======== DATA SECTION
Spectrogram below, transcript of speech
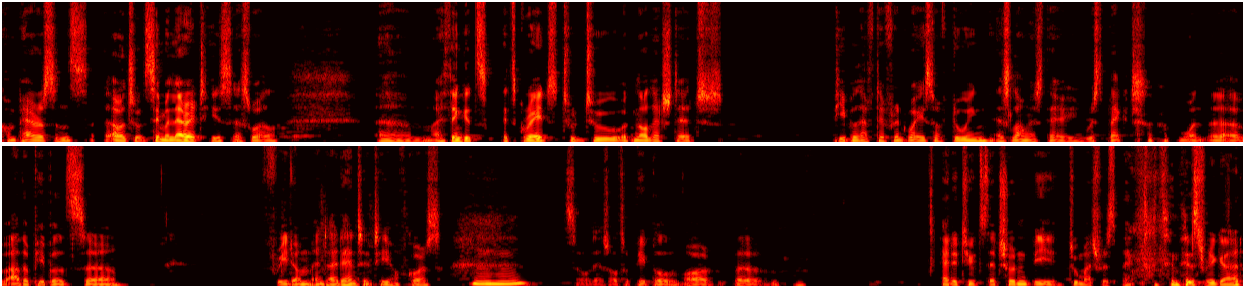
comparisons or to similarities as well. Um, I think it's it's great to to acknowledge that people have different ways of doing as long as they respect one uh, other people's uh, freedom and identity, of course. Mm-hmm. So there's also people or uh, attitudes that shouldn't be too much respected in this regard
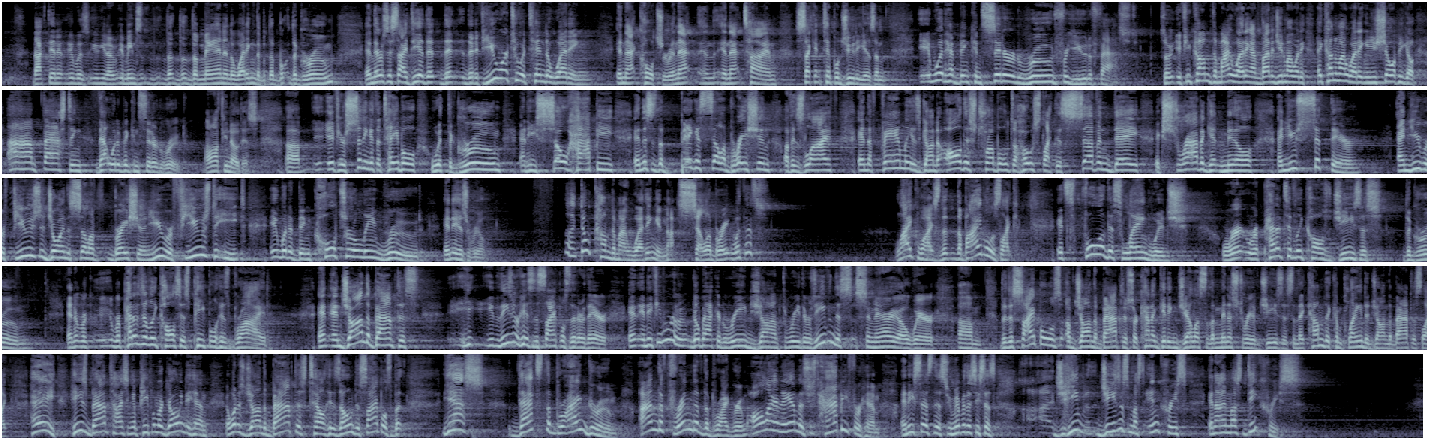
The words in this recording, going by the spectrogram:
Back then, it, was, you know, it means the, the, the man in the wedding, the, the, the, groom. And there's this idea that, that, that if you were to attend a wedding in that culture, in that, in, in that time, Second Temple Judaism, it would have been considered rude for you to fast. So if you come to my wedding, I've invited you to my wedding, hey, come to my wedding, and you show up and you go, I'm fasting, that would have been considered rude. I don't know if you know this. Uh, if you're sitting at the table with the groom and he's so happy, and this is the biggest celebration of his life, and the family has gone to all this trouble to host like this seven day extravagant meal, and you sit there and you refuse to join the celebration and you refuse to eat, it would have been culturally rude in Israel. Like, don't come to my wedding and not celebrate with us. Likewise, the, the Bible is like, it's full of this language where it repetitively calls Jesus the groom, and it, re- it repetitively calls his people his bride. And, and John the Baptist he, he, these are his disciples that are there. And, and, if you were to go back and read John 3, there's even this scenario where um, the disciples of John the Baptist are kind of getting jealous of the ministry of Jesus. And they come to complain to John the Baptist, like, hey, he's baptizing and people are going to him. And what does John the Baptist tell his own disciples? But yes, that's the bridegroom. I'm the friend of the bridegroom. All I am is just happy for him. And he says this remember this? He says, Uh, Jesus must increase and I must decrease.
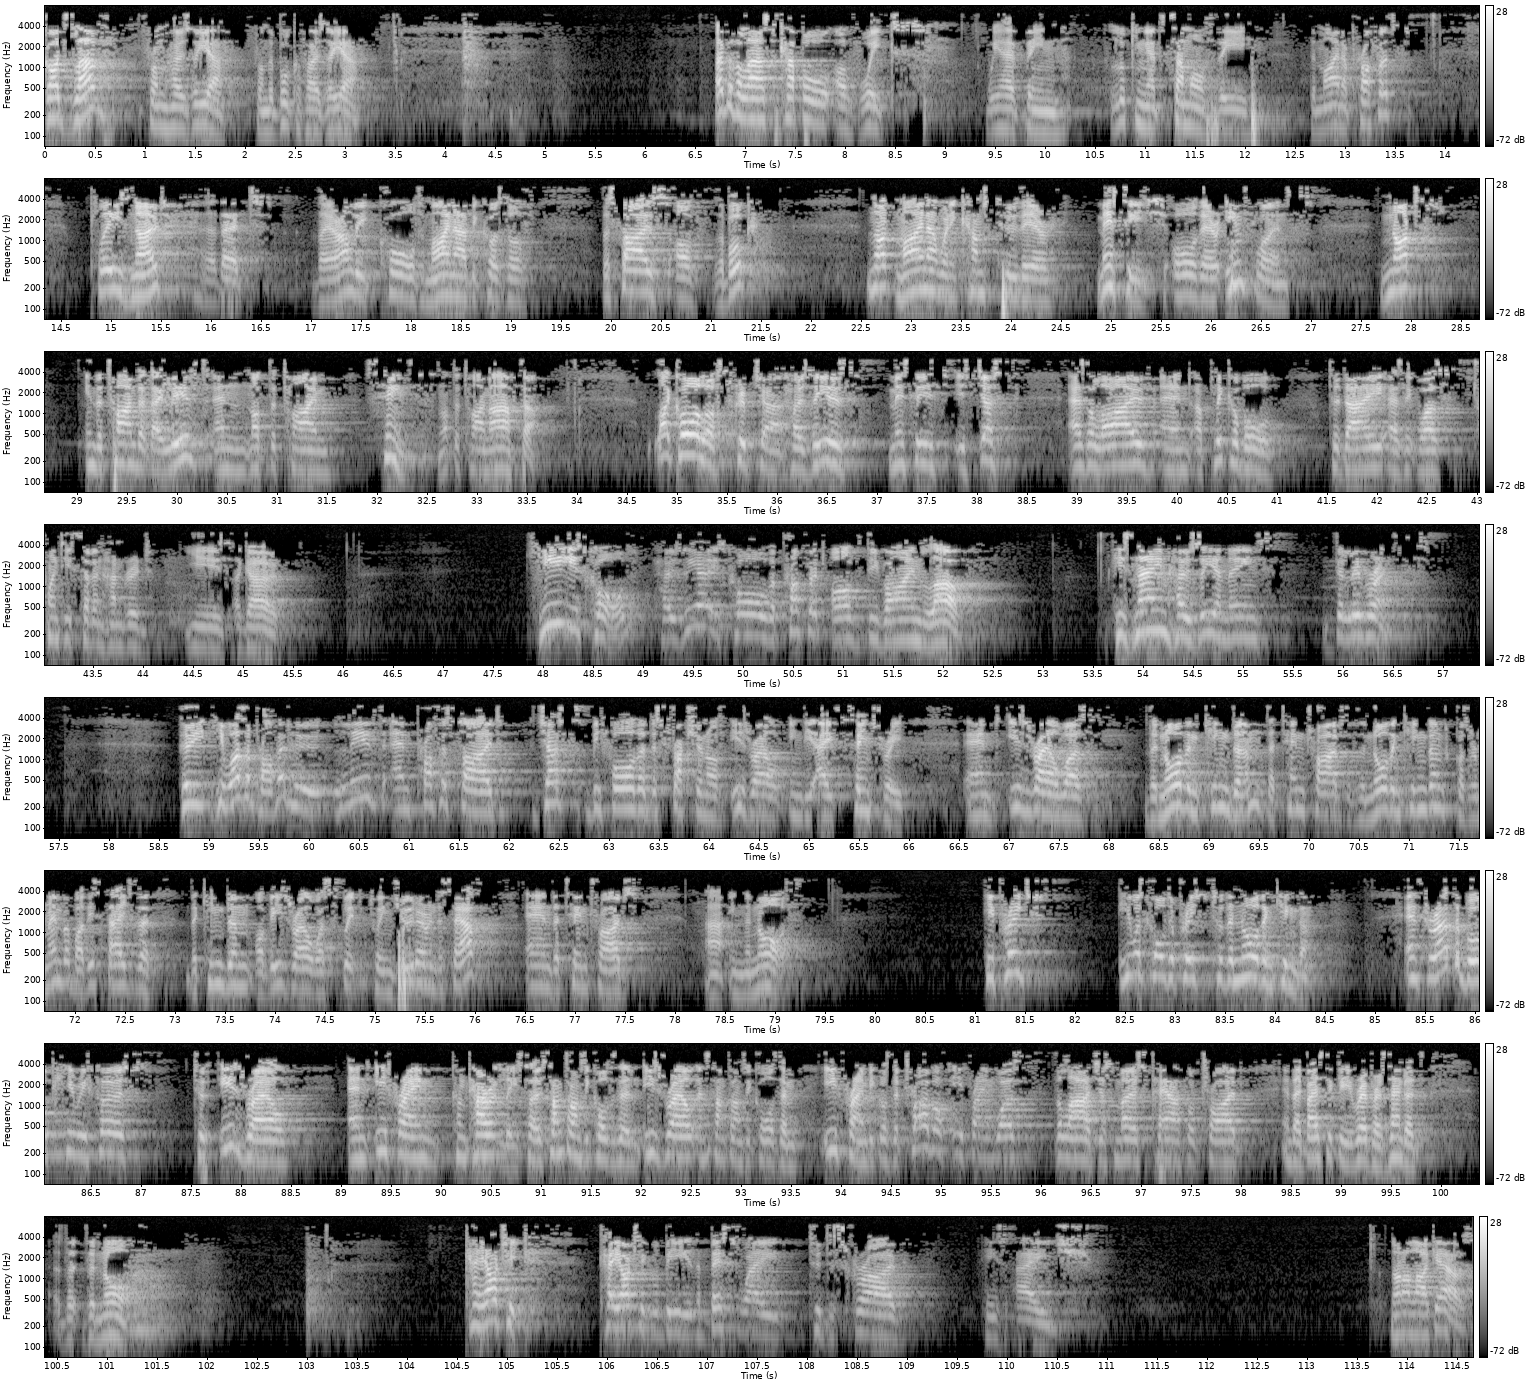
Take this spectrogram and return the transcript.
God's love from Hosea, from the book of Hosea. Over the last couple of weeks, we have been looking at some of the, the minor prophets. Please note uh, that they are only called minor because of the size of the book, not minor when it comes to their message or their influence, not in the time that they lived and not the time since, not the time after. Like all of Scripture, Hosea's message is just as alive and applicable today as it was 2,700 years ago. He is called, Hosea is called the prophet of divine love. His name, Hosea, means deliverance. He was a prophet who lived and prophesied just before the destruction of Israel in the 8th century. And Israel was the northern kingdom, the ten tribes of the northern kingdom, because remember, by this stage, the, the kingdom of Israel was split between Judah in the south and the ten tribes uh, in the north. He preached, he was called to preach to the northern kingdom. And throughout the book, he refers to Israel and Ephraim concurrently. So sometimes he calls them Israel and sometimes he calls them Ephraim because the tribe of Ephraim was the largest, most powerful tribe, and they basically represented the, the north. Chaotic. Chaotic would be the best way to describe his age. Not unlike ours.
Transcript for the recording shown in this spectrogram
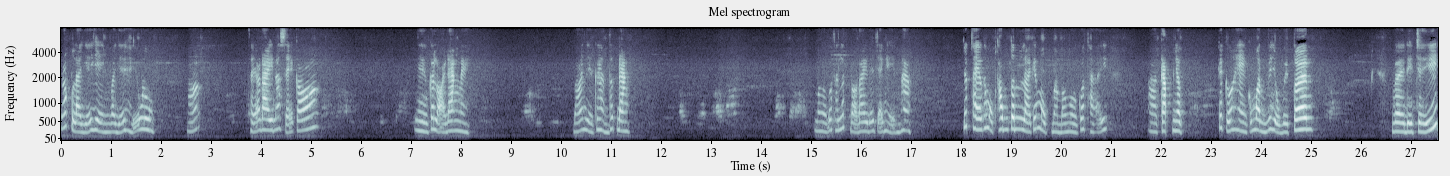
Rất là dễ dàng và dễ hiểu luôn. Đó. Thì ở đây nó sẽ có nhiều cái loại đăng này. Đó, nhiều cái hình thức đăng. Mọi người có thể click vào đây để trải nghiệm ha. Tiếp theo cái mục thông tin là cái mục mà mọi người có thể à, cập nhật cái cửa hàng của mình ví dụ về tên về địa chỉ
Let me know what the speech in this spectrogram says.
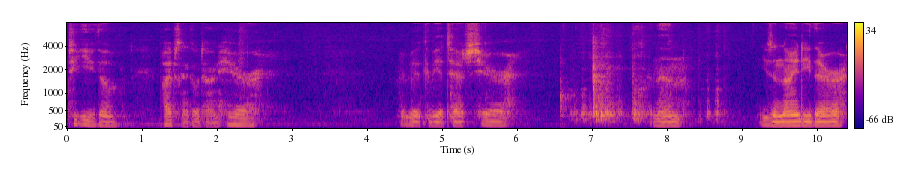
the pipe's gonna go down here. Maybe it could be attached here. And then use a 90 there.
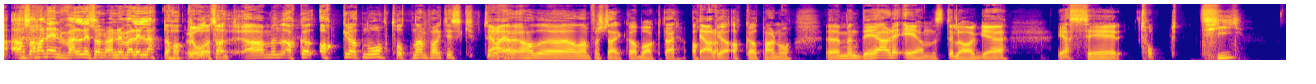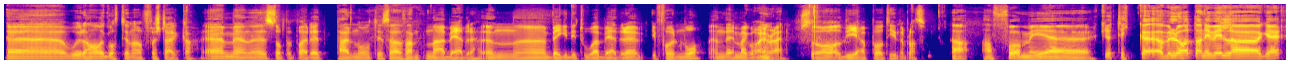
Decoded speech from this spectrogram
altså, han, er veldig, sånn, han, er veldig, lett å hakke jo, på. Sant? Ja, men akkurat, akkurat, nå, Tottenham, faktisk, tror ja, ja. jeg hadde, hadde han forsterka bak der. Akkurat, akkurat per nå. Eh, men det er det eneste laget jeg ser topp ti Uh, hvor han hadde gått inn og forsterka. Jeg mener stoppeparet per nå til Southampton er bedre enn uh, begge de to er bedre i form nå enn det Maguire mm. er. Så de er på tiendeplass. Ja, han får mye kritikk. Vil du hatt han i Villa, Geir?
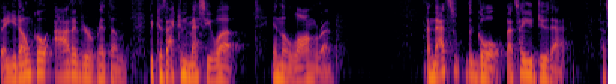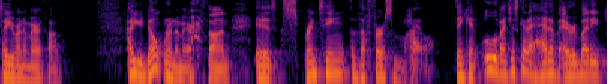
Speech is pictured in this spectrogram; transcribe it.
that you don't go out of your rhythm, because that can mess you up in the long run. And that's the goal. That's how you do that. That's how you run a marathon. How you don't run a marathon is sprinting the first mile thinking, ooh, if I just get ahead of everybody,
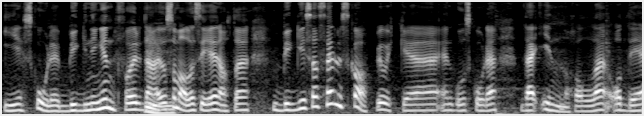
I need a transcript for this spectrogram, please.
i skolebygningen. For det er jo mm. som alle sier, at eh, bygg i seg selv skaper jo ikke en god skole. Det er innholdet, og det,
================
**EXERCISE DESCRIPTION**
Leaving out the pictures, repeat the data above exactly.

**ANSWER BOX**
Spectrogram below, transcript of speech
comparisons or to similarities as well. Um, I think it's it's great to to acknowledge that people have different ways of doing as long as they respect one uh, other people's uh, freedom and identity, of course. Mm-hmm. So there's also people or uh, attitudes that shouldn't be too much respected in this regard
The words in this recording, going by the spectrogram:
Back then, it, was, you know, it means the, the, the man in the wedding, the, the, the, groom. And there's this idea that, that, that if you were to attend a wedding in that culture, in that, in, in that time, Second Temple Judaism, it would have been considered rude for you to fast. So if you come to my wedding, I've invited you to my wedding, hey, come to my wedding, and you show up and you go, I'm fasting, that would have been considered rude. I don't know if you know this. Uh, if you're sitting at the table with the groom and he's so happy, and this is the biggest celebration of his life, and the family has gone to all this trouble to host like this seven day extravagant meal, and you sit there and you refuse to join the celebration and you refuse to eat, it would have been culturally rude in Israel. Like, don't come to my wedding and not celebrate with us. Likewise, the, the Bible is like, it's full of this language where it repetitively calls Jesus the groom, and it, re- it repetitively calls his people his bride. And, and John the Baptist he, he, these are his disciples that are there. And, and, if you were to go back and read John 3, there's even this scenario where um, the disciples of John the Baptist are kind of getting jealous of the ministry of Jesus. And they come to complain to John the Baptist, like, hey, he's baptizing and people are going to him. And what does John the Baptist tell his own disciples? But yes, that's the bridegroom. I'm the friend of the bridegroom. All I am is just happy for him. And he says this remember this? He says, Uh, Jesus must increase and I must decrease.
Take this spectrogram and return the transcript.
God's love from Hosea, from the book of Hosea. Over the last couple of weeks, we have been looking at some of the, the minor prophets. Please note uh, that they are only called minor because of the size of the book, not minor when it comes to their message or their influence, not in the time that they lived and not the time since, not the time after. Like all of Scripture, Hosea's message is just as alive and applicable today as it was 2,700 years ago. He is called, Hosea is called the prophet of divine love. His name, Hosea, means deliverance. He was a prophet who lived and prophesied just before the destruction of Israel in the 8th century. And Israel was the northern kingdom, the ten tribes of the northern kingdom, because remember, by this stage, the, the kingdom of Israel was split between Judah in the south and the ten tribes uh, in the north. He preached, he was called to preach to the northern kingdom. And throughout the book, he refers to Israel and Ephraim concurrently. So sometimes he calls them Israel and sometimes he calls them Ephraim because the tribe of Ephraim was the largest, most powerful tribe, and they basically represented the, the north. Chaotic. Chaotic would be the best way to describe his age. Not unlike ours.
Transcript for the recording shown in this spectrogram
Rất là dễ dàng và dễ hiểu luôn. Đó. Thì ở đây nó sẽ có nhiều cái loại đăng này. Đó, nhiều cái hình thức đăng. Mọi người có thể click vào đây để trải nghiệm ha. Tiếp theo cái mục thông tin là cái mục mà mọi người có thể à, cập nhật cái cửa hàng của mình ví dụ về tên về địa chỉ
Let me know what the speech in this spectrogram says.
the pipe's gonna go down here. Maybe it could be attached here. And then use a 90 there.
Decoded speech from this spectrogram
altså, han, er veldig, sånn, han, er veldig, lett å hakke jo, på. Sant? Ja, men akkurat, akkurat, nå, Tottenham, faktisk, tror ja, ja. jeg hadde, hadde han forsterka bak der. Akkurat, akkurat per nå. Eh, men det er det eneste laget jeg ser topp ti Uh, hvor han hadde gått inn og forsterka. Jeg mener stoppeparet per nå til Southampton er bedre enn uh, begge de to er bedre i form nå enn det Maguire mm. er. Så de er på tiendeplass. Ja, han får mye kritikk. Vil du hatt han i Villa, Geir?
Speech is pictured in this spectrogram; transcribe it.
that you don't go out of your rhythm, because that can mess you up in the long run. And that's the goal. That's how you do that. That's how you run a marathon. How you don't run a marathon is sprinting the first mile thinking, ooh, if I just get ahead of everybody,
I need a transcript for this spectrogram, please.
i skolebygningen. For det er jo mm. som alle sier, at eh, bygg i seg selv skaper jo ikke en god skole. Det er innholdet, og det,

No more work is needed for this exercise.